    April 15, 2013

  • astaris

    "The Christian flight from the West Bank is mainly a reaction to the intolerable occupation" - what nonsense! It only began after the Oslo agreements and the creation of the Palestinian Authority which now rules them, not Israel. Israeli Christian Arabs in Israel-proper are doing just fine, thriving in fact. Israel is the only country in the Middle East where they are.

    April 15, 2013

  • commonsense

    May each human being living on this earth today (our era) find tolerance and peace and acceptance of others values .History proved that each denomination conquered and ruled the world for sometime and has been overuled ; so let us all be respectful of our brother and sister believes. May God help each one of us and lets put the effort to put an end to these nonsense discussion of all medias,

    April 14, 2013

  • danblox.roblox

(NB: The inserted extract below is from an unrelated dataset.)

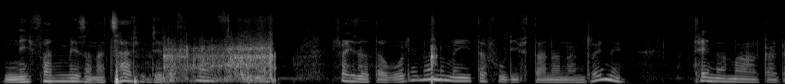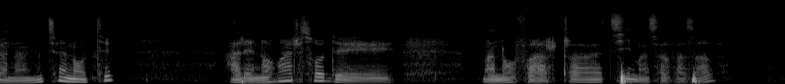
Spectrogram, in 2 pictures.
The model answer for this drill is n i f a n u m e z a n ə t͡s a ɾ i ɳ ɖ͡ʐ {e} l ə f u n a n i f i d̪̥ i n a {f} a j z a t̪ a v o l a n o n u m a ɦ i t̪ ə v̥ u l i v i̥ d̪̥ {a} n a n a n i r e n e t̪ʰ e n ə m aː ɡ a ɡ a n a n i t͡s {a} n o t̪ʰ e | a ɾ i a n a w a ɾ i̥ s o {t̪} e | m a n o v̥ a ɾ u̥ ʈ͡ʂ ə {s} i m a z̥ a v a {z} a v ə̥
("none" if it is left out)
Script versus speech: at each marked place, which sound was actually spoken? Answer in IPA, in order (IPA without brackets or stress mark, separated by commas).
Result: e, f, a, a, d̪, t͡s, z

    Revolutions don't work out the first time, Egypt is on it's way. After the French revolution came a chaotic battle between radicals and conservatives then came Emperor Napoleon, democracy didn't come straight away. It just takes time.

    April 11, 2013

  • may.sefin

    amazing AMAZING article! Every word is true. It seems like there is no real solution to this problem in the near future, may God find one.

    April 10, 2013

  • Enough nonsense

    this is a fundamental christian muslim realtionship why you insinuate the israely palestinian conflict,in the middle east,israel is the only country where the christian community is growing ,and what happening openly in Gaza is happening quietly in west bank ,so the exodus of the christians,they dont have a future in a muslim majority ,the arab jews understood it 50 years ago and left the arabs lands .

    April 10, 2013

  • williaminsyria

    They overthrew the sectarian dictator in the first place, but they will then be killed by the democratic new regime. What a paradox! Why did they not think twice before they joined the so-called revolutionaries to overthrew Mubariq?Everybody has to be responsible for what he has done.

    April 9, 2013

  • may.sefin

    well the modern muslims seeking democracy did not think things would take such a turn. Ofcourse they are a minority. Christians also protested against Mubarak hoping for a better regime to take its place. You cant really say they deserved their fate.

    April 10, 2013

  • Enough nonsense

    non sense the victims are never responsible for the barbarism around them

    April 10, 2013